The sword and helm of King Henry V were placed on the altar for the service today to commemorate the Battle of Agincourt, in which members of the outnumbered English army emerged victorious against the French.

The event was attended by The Duke of Kent and Princess Michael of Kent, along with 2,200 guests.

The battle, during which 6,000 Frenchmen and more than 400 English soldiers were killed, lies at the heart of Shakespeare’s Henry V.

Actor Robert Hardy, 90, who played Henry V in 1960, read the play’s dramatic prologue which describes “the poor condemned English”.

He later said: “I was thinking about the situation which Shakespeare describes so brilliantly.”

Hardy said travelling to the site of the battle was an “extraordinary experience” because visitors could still see why the layout of the land – a narrow field that caused the sizeable French army to be “squashed” – was so critical.

“One can see how it all happened,” he said.

Hardy, who is also a longbow expert, said he could sympathise with the enormous challenge the bowmen faced.

But the importance of their role was “absolutely enormous”, he said.

Despite the momentous victory, Agincourt was not as successful as Henry had planned because his ultimate aim –to make two kingdoms into one – was never realised.
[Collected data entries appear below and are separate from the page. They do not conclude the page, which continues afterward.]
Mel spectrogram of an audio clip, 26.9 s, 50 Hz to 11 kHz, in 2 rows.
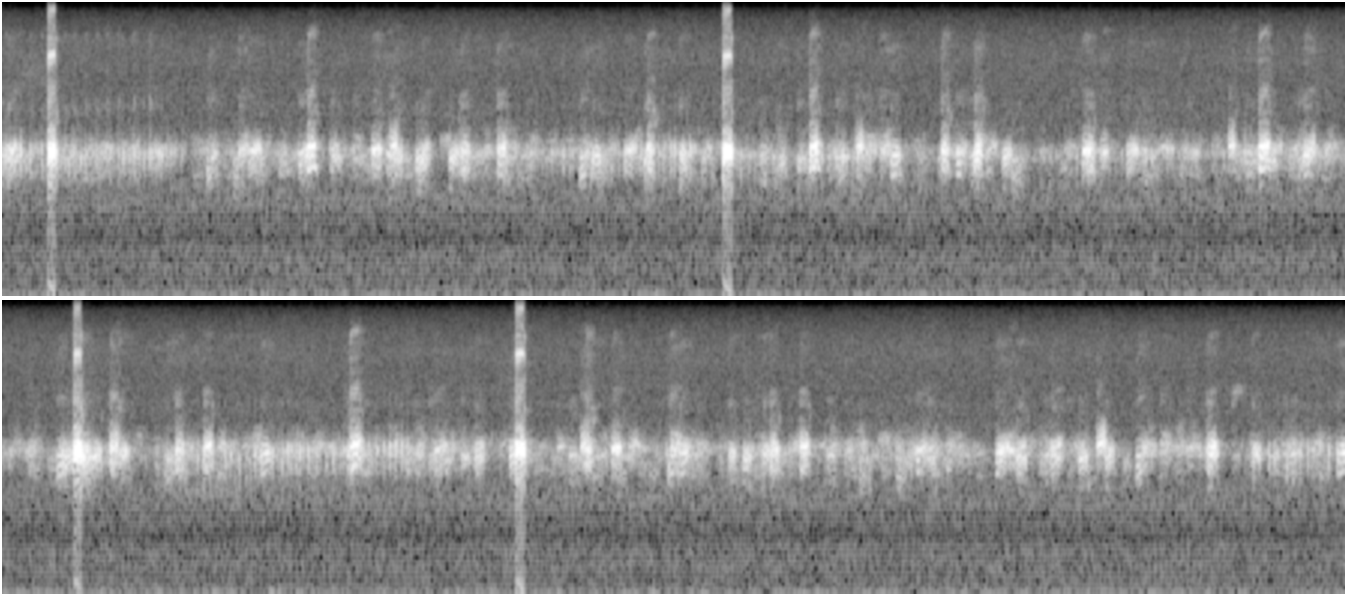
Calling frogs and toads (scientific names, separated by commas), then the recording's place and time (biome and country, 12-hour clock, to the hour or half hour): Boana bischoffi
Atlantic Forest, Brazil, 1:30am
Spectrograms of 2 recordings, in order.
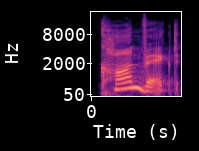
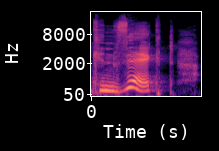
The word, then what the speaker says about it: convict: you distinguish between them because in convict the stress is on the first syllable and the second syllable is reduced aswa convict versus convict the first syllable is reduced awwa ASW takes a step back to allow the primary stress vict to shine how consider it okay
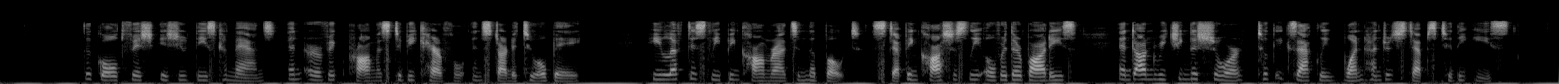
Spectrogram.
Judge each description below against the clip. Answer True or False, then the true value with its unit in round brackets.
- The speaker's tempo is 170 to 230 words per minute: False (160 wpm)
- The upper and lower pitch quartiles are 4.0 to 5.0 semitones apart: True (4.5 semitones)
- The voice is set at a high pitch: True (200 Hz)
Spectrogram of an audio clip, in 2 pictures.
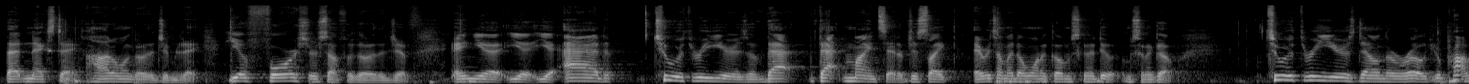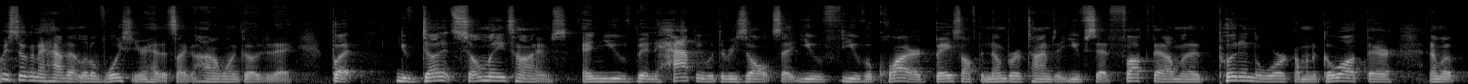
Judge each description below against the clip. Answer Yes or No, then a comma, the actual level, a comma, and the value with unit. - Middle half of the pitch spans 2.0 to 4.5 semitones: Yes, average, 3.5 semitones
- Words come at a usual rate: No, fast, 250 wpm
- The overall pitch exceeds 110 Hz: Yes, low, 135 Hz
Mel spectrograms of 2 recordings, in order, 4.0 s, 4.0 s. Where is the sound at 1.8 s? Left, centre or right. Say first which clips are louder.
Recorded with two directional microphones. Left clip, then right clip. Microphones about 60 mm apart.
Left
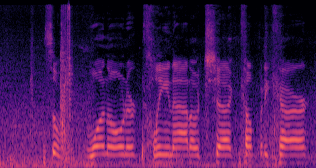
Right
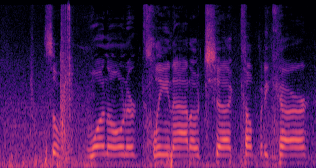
Even; centre.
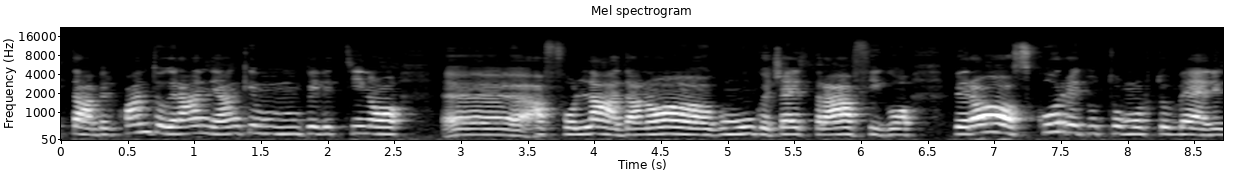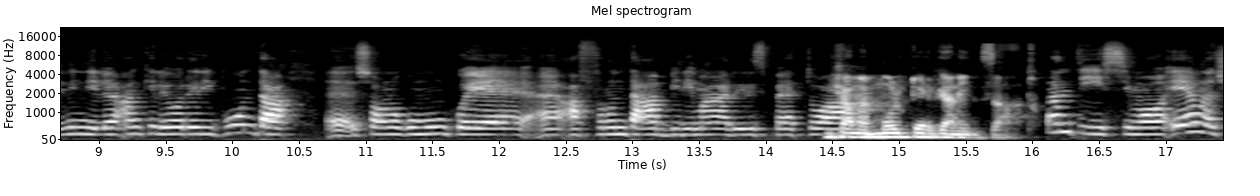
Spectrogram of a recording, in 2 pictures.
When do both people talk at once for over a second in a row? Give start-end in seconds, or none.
none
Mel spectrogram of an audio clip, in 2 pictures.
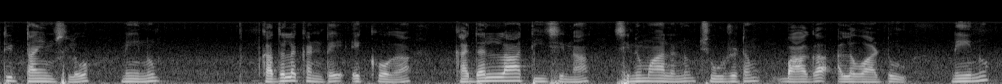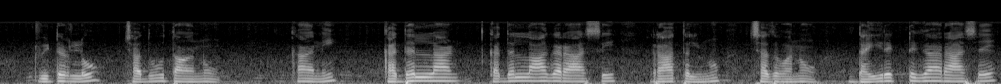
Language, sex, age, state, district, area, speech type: Telugu, male, 18-30, Telangana, Kamareddy, urban, spontaneous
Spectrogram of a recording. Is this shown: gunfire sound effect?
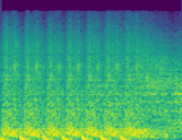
yes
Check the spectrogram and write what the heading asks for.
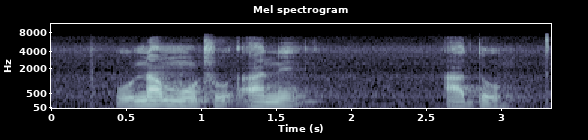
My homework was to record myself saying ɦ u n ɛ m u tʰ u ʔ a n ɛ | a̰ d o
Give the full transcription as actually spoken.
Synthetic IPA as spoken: ɦ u n a m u tʰ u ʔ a n ɛ | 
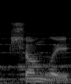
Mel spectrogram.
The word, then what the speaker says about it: Cholmondeley: Broken Sword three there's a character named professor Chumley who spells it like that and there's a sort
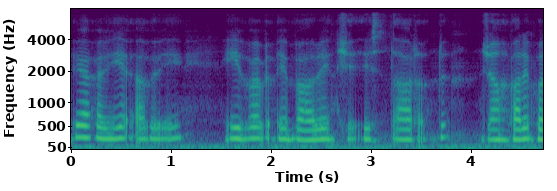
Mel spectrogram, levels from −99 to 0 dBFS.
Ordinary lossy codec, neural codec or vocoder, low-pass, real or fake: AAC, 48 kbps; autoencoder, 22.05 kHz, a latent of 192 numbers a frame, VITS, trained on many speakers; 7.2 kHz; fake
Hardy’s fellow actor, Sam Marks, who performs in The Royal Shakespeare Company’s current production, delivered the play’s Saint Crispin’s Day Speech in full costume.